Matthew Robbins, author of "Matthew Robinns' Inspired Weddings," cautioned couples against renting too many fancy items, and instead recommended mixing in just a few special pieces with items already included in your venue. For example, rent a unique water or champagne glass to add something special to the table, or use a simple cloth from the venue for the tables and rent a beautiful overlay or runner to dress things up. "Choose wisely and consider rental items as a special accent to embellish what your venue provides," Robbins said.
Holidays are more expensive, plain and simple, said wedding planner Yifat Oren. "You might think it's easier for people to get time off work, but they'll be spending more money all around on travel and accommodations, not to mention the challenges with availability during high season times," she said.
Sign up for all your potential vendors' email lists and follow them on social media in order to get the first scoop on deals, contests, and freebies, said Sharon Naylor, wedding expert and author of "The Bride's Guide To Freebies." You'll hear about clearance sales, "Pin It To Win It" contests on Pinterest, trunk shows and more deals you wouldn't have known about otherwise. "If you’re following them and keeping a good eye on them, you can cash in on some great stuff," Naylor said.
Don't feel like you need to spend money on things you don't really need but feel like you have to have, said money-saving expert Kendal Perez.
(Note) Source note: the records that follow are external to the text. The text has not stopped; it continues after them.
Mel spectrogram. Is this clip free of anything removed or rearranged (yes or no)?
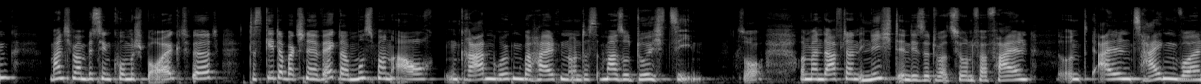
no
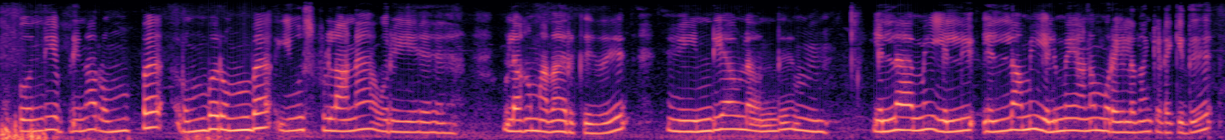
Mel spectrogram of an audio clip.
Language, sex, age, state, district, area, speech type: Tamil, female, 18-30, Tamil Nadu, Thanjavur, rural, spontaneous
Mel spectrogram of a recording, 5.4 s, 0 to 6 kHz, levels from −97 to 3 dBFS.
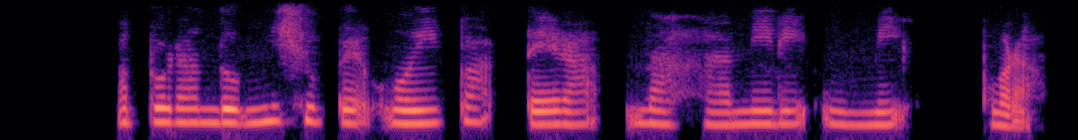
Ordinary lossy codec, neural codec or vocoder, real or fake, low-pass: Opus, 24 kbps; none; real; 5.4 kHz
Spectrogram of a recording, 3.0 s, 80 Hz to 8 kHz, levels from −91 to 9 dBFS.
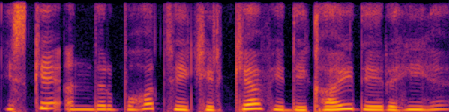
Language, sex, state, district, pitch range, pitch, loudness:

Skip wedding traditions that seem necessary, like programs and favors. "I don’t think I've ever kept a wedding favor. Those things are unnecessary expenses," Perez said. "Make sure you're planning the party you want and you're not including things just because everyone includes them."
Vendors will sometimes give discounts to clients they enjoyed working with and, if you ask, may agree to give you freebies or substitutions, said wedding expert Sharon Naylor. But don't forget to be nice! "You cannot be a steamroller and you can't demand it and you can't say, 'Well, I heard you gave my friend a free [food] station so what am I going to get?'" Naylor said. "When vendors don't like you you're not going to get as many freebies."
There's no rule that you must have a pricey dinner or cocktail hour for all of your guests, said wedding planner Xochtil Gonzalez. As long as you give guests something to eat and drink, that constitutes a party. Hire a food truck or consider holding a brunch on a Sunday afternoon. "If you know you have a fun crowd that’s going to dance no matter what if the music’s good and they’ve had a couple drinks, there’s no reason to force yourself to just have a nighttime party," Gonzalez said.
Instead of registering for kitchen supplies you don't really need, wedding planner Samantha Goldberg said you can actually register for wedding items such as a videographer or upgraded room on your honeymoon. Many vendors will make cards you can put in your invitations explaining your request to your guests. "You'd be surprised -- everyone pitches in here and there and suddenly you now have this money to have something you thought you wanted but weren't able to afford," Goldberg said.